• **Supplied data**:
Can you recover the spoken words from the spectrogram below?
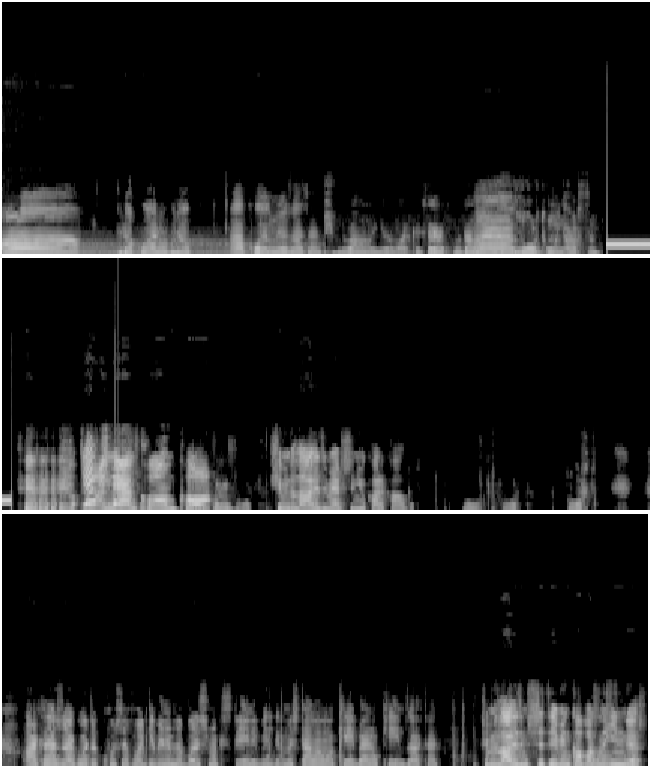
Aa! Blok var mı blok? Aa koyulmuyor zaten. Şimdi ben oynuyorum arkadaşlar. Evet buradan Ha, zor oynarsın. Aynen kanka. Şimdi Lale'cim hepsini yukarı kaldır. Zor. Zor. Arkadaşlar bu arada Kuseforge benimle barışmak isteğini bildirmiş. Tamam okey ben okeyim zaten. Şimdi Lale'cim Steve'in kafasını indir.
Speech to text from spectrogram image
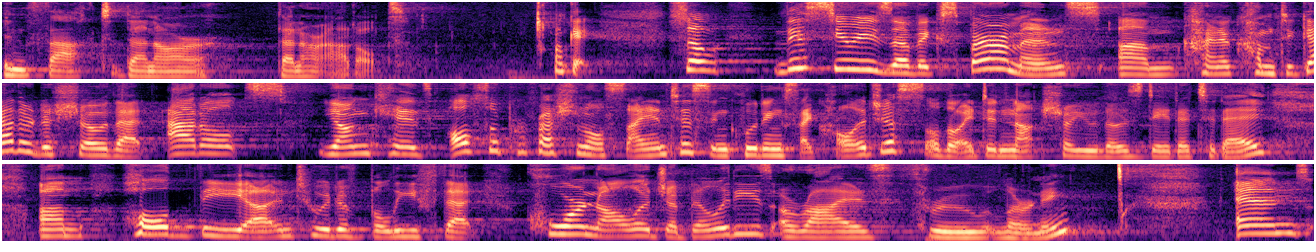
in fact, than our, than our adults. Okay, so this series of experiments um, kind of come together to show that adults, young kids, also professional scientists, including psychologists, although I did not show you those data today, um, hold the uh, intuitive belief that core knowledge abilities arise through learning. And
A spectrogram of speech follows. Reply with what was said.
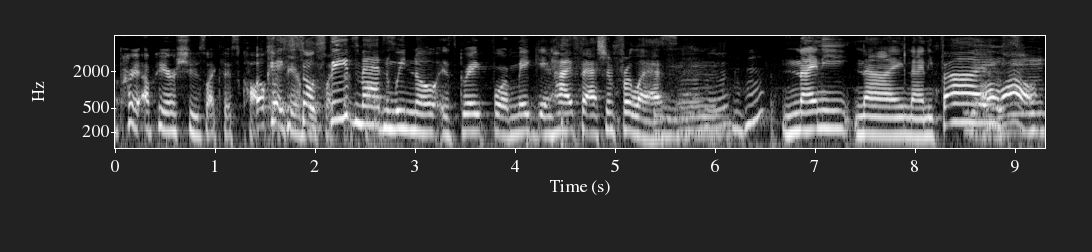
a pair, a pair of shoes like this cost? Okay, so boots like Steve Madden cost? we know is great for making high fashion for less. Ninety nine ninety five. Oh, wow.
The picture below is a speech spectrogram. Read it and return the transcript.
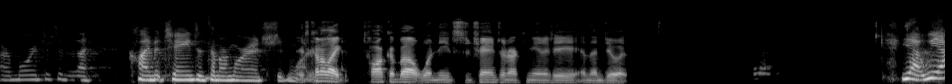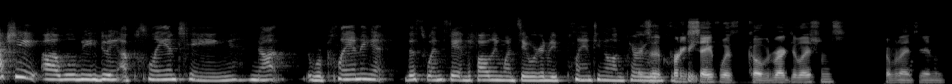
are more interested in like climate change and some are more interested in water. It's kind of like talk about what needs to change in our community and then do it. Yeah, we actually uh, will be doing a planting. Not we're planning it this Wednesday, and the following Wednesday we're going to be planting along Is Periwinkle it pretty Creek. safe with COVID regulations? COVID nineteen.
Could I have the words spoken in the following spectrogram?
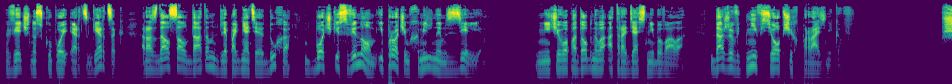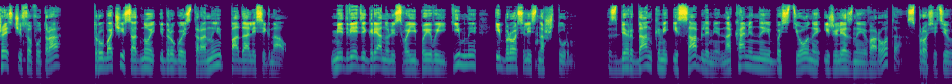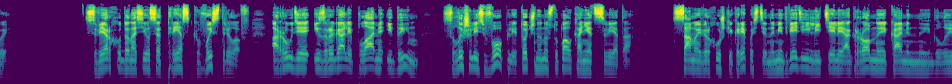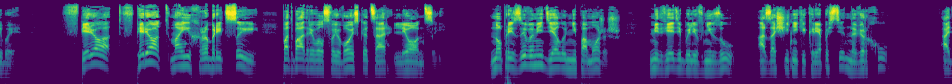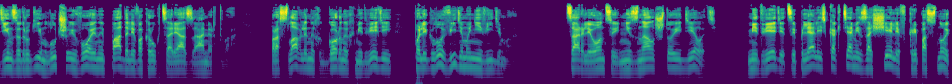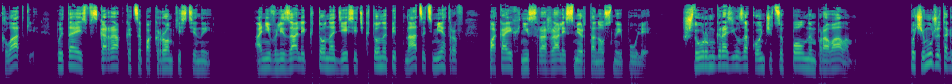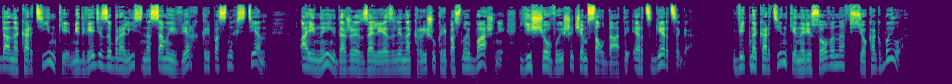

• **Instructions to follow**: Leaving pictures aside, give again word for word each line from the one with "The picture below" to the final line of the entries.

• **Solution for this exercise**:
The picture below is a speech spectrogram. Read it and return the transcript.
are more interested in like climate change and some are more interested in water. It's kind of like talk about what needs to change in our community and then do it. Yeah, we actually uh, will be doing a planting. Not we're planning it this Wednesday, and the following Wednesday we're going to be planting along Is Periwinkle it pretty Creek. safe with COVID regulations? COVID nineteen.
Could I have the words spoken in the following spectrogram?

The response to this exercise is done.